The more important issue is whether life arises spontaneously or whether life requires a creator. There are other scientific avenues for examining this issue that are more convincing than the SETI research. One avenue is based on information science -- see my blog articles:

Information From Randomness?

In The Beginning Was Information

Is Encoded Information an Essential Part of the Universe?

Another avenue is biology, which I may discuss another time.

Saturday, February 09, 2008

Multiprocessing, or Distributed Computing

When I worked for ITT, sometimes I investigated new methods of sending military radio signals to improve resistance to enemy interference. To evaluate these methods without needing to build new radios, I simulated the communication process with software. It took a huge amount of computer time to try many different design values and to average the results of many experiments.

To get more experimental results faster, I decided to take advantage of the facts that (1) the company had hundreds of computers connected by a local area network, and that (2) most of the time, these computers were either idle or working at only a fraction of full capacity.

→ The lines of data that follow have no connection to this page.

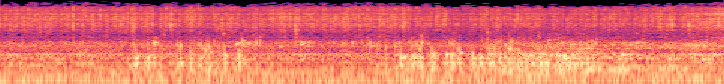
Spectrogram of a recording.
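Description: Underwater recording of a scuba diver's breathing: exhaled bubbles from the regulator gurgling, swelling loudest around the middle, over a steady low rumble.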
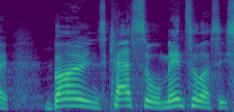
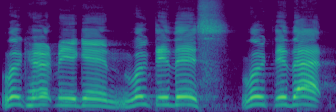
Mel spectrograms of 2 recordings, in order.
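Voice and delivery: put-on higher, whiny tattling child's voice; whiny kid brother; 4 semitones higher, slower than usual. Little brothers tattling to Mum, higher whiny child voice. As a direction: whine it like a little brother telling on you. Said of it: "them yelling out".

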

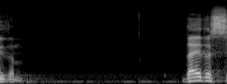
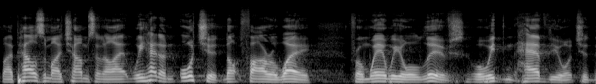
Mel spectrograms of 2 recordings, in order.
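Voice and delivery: ordinary delivery

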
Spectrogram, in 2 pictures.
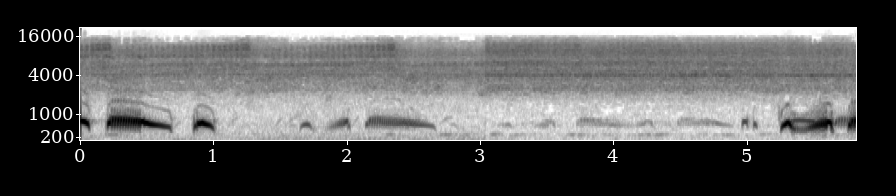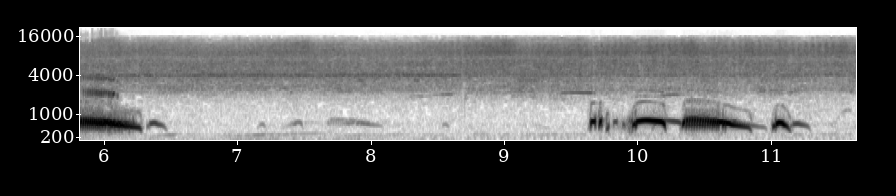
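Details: Energetic spotted dove, recorded as a lure to call other doves in, giving three cooing phrases of arched hoots and rolling notes spaced several seconds apart over a steady faint background hiss.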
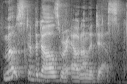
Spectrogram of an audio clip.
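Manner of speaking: usual speaking voice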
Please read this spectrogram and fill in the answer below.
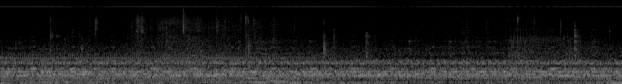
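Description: Steady drone of several held tones that runs unchanged, with faint scattered clicks and rustles over it.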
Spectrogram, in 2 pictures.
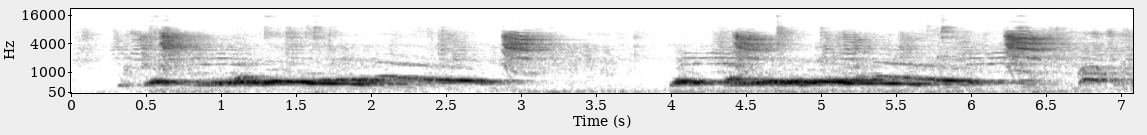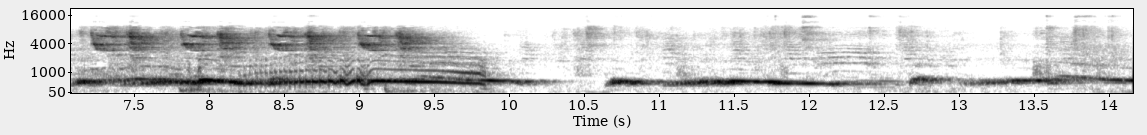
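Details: Courting pair of Eurasian collared doves at the nest, the male calling the female to it; a steady series of long, low, slightly wavering coos separated by short gaps, with a burst of bright chirping and rustling near the middle.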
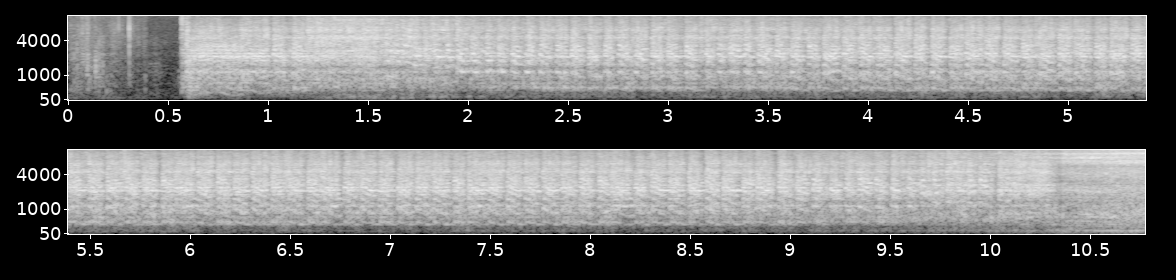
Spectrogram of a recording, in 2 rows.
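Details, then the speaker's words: Abandoned 1966 Chevy Biscayne with numbers-matching 396 big block, just started with some choke, on a hot 100-degree day: rough, loping idle with a missing beat; one cylinder suspected dead, not confirmed. "it's easier to listen to out here and you can't hear all the noise from the carburetor i still hear that dead cylinder"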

So I devised a system whereby the idle time of most of these computers could be used to work on my research project.

I organized my software so that the work could be done by small tasks needing from half an hour to two hours of computer time each; and so that the results of these tasks could be consolidated to complete the work. One part of the system doled out these tasks to computers that volunteered to do work. Another part collected, checked, and reported the results, and determined how much work each volunteer computer did.

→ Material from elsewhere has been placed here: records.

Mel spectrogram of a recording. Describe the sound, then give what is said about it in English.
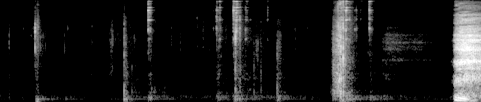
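A zipper is pulled, a short rasping burst near the end, after scattered soft clicks, rustles and a brief scratchy sweep. No one speaks. “That was my zipper.”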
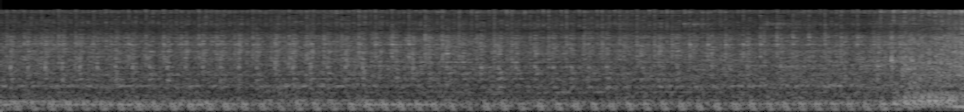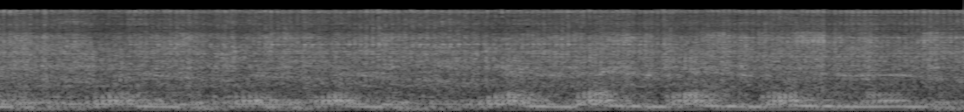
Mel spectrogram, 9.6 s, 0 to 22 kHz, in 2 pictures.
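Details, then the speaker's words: Honda TMX 125 motorcycle after repair: smooth, even idle putter, the earlier tak-tak-tak clatter gone, then a slight rise in revs; engine runs clean and quiet. "Wala na yung kalampag, yung tak tak tak tak tak tak tak tak tak."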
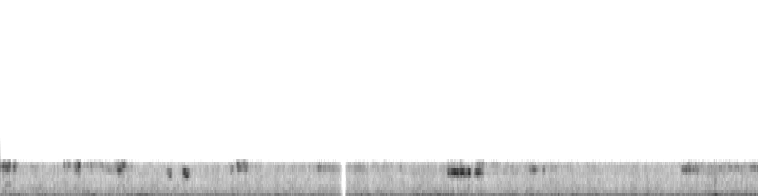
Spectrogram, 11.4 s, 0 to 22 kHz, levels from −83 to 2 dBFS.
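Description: AMR narrowband mobile codec damage runs through the whole of this speech recording. Everything above 4 kHz is missing, and the voice has the heavy buzzy, synthetic quality of a vocal-tract model driven by only a few pulses per subframe. That level of degradation fits one of the lowest AMR-NB modes, around 5.9 kbit/s. Lost AMR speech frames break the audio at 1.64 to 1.73 s, where the decoder fills about 60 ms by repeating its last pitch and filter settings at falling gain. The result is a short warbling dip, consistent with a run of three frames. A longer loss follows at 4.98 to 5.20 s. There the concealment stretches the sound for about 200 ms and fades it toward silence, which points to around ten consecutive frames failing their checksum. After this longer gap the voice returns weak or rough for a moment.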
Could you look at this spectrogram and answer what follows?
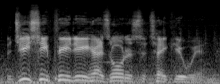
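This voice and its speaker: An actor playing a middle-aged police lieutenant, blunt, wary and gravelly, in a dramatic game. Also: male voice, on the high side, sing-song, fast talker, background noise. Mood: wary, exasperated. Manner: exasperated, blunt.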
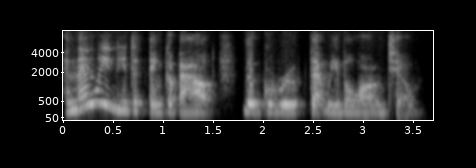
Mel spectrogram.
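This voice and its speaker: A woman speaking as a writing coach, giving a measured, methodical instructional explanation point by point. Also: medium pitch, big pitch swings, darkish tone, lo-fi sound.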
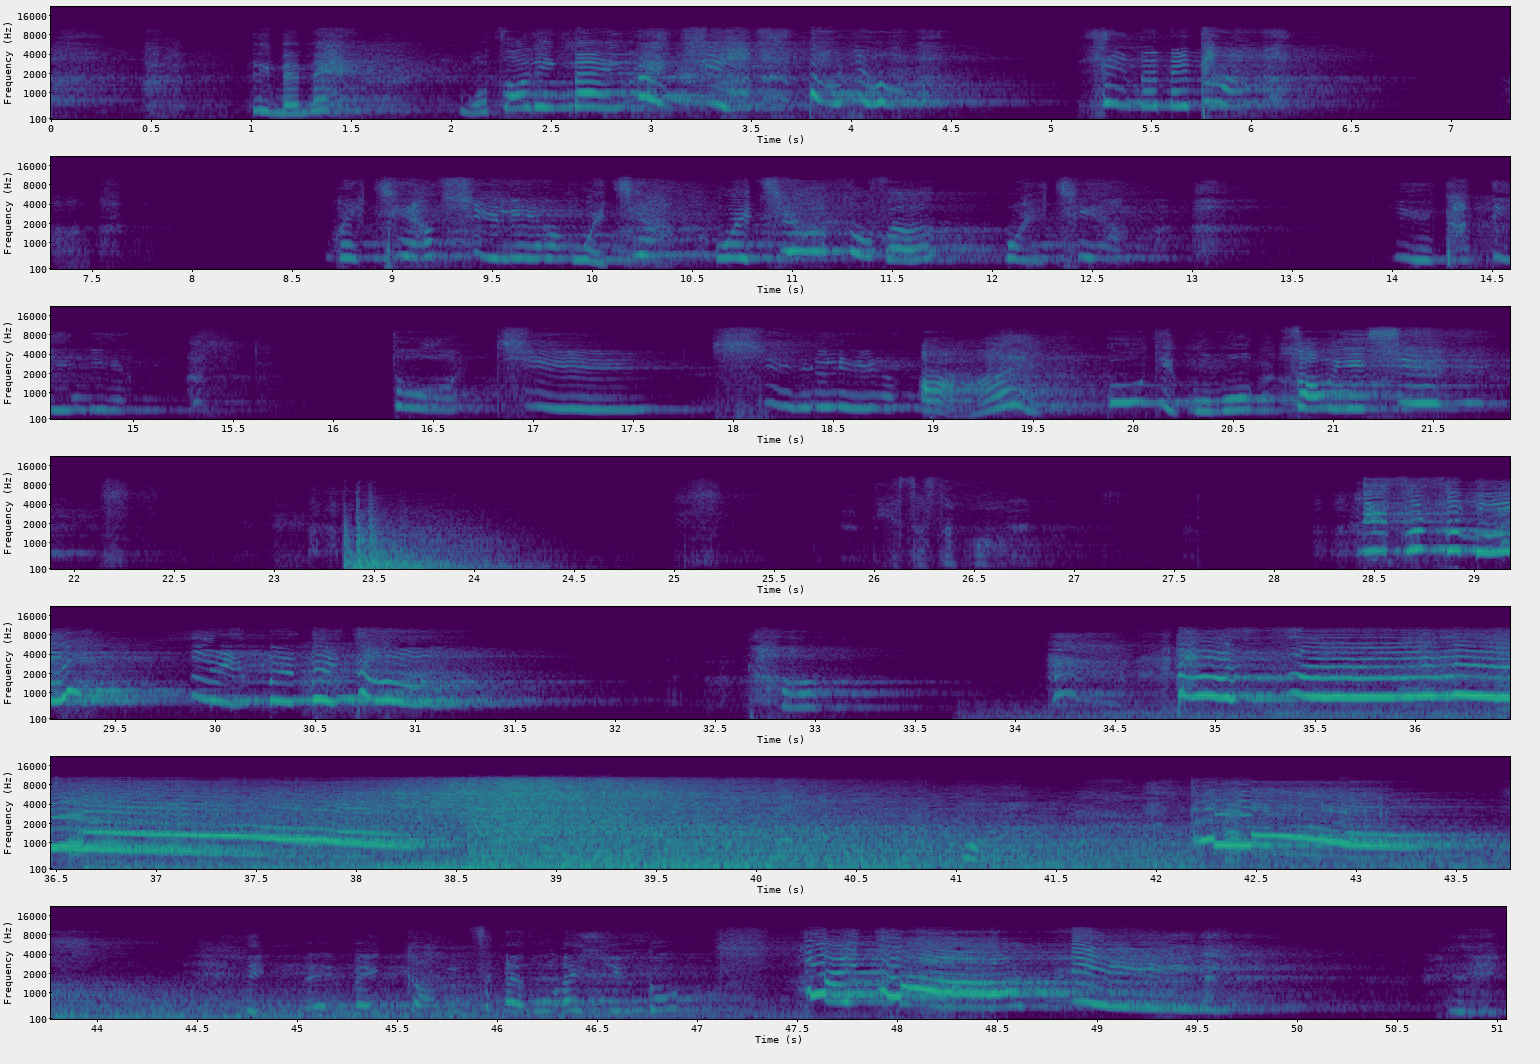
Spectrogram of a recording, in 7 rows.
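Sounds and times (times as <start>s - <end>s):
opera singer wailing cry: 34.9s - 38.4s.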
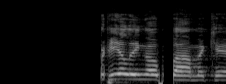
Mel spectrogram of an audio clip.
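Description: A man speaks forcefully through a microphone and loudspeakers.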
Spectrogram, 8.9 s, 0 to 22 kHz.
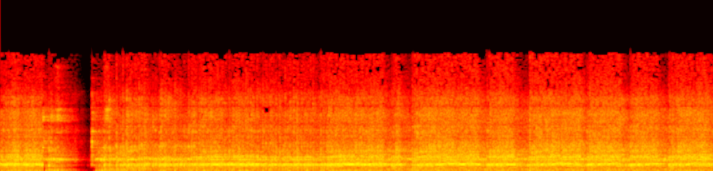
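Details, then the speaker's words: Samurai 40cc tuned two-stroke, CDI ignition advance increased (base 40 degrees, about 38 at revs): high flat buzz stuck around 8000 rpm, won't rev further, like symptoms years ago; cause unconfirmed. "it starts to resemble the symptoms it had before(years ago) it does up to 8000rpm or so but not more"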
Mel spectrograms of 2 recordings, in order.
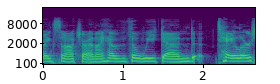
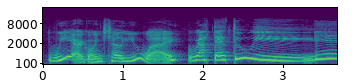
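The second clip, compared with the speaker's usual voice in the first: slow, higher, hammed-up French accent; horrible French accent; 3 semitones higher, much slower than usual. Host announcing the episode topic, horrible French accent. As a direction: draw it out in a bad mock French accent. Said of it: "That was a horrible French accent I just did".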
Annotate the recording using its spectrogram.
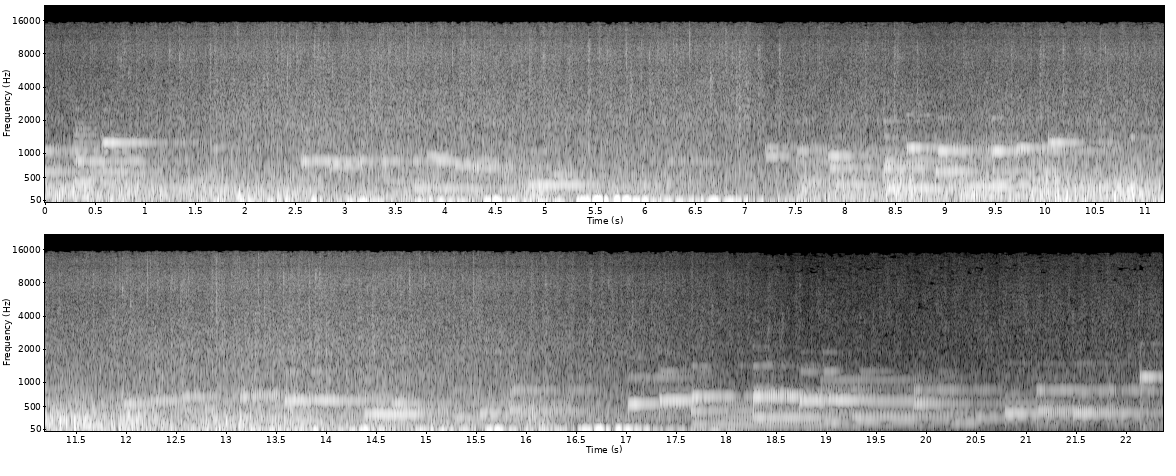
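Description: A loud, steady hiss of falling water with a deep low end, over soft background music of slow, sustained single notes. The water noise fades away over the last few seconds, leaving the music.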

To promote the project and solicit volunteers, I sent out emails and provided a web page. The emails explained how easy it was to volunteer (just one click), and how each volunteer could enable and disable the contribution of his computer whenever he wanted. The web page displayed project progress and volunteer contributions, and provided answers to frequently-asked questions. Since origami is one of my hobbies, I offered an origami prize for the biggest contributor.

I ran several projects this way, and usually got about 100 volunteers, with about 60 to 80 computers working at one time. A project generally ran for three to four weeks. So each project was about four or five years of computing for one computer.

Most volunteers let their computer run the project overnight, and some would volunteer other computers when colleagues left on vacation or a business trip. The 'multiprocessing' (as I called it) had to shut down every Friday night, however, because that was when the entire computer network was shut down for data backup. I fixed it so that the multiprocessing would automatically restart on Saturday mornings.

I created my 'multiprocessing' system in 1998 and used it for a few years. Another division of ITT that wanted to do something similar for evaluation of weather satellite data processing asked my advice to set up their system.

But now this kind of computing is done world-wide on the Internet on a much larger scale, and it's now called 'distributed computing'. United Devices established their distributed computing system in 2001. University of California, Berkeley launched BOINC (Berkeley Open Infrastructure for Network Computing) in 2003. BOINC has over 540,000 active computers worldwide working on hundreds of projects.

Now my computer runs BOINC in its spare time, supporting four projects:

PrimeGrid: prime number research

Cosmology at Home: cosmological research

Rosetta at Home: protein folding research

World Community Grid: drug research

Most BOINC projects are non-profit, and there is no monetary compensation to those who volunteer their computer's run-time. But all BOINC projects issue credits as a kind of thank-you that is proportional to the amount of work contributed. And there are web sites that provide statistics and graphics that summarize a contributor's credits and ranking, like this: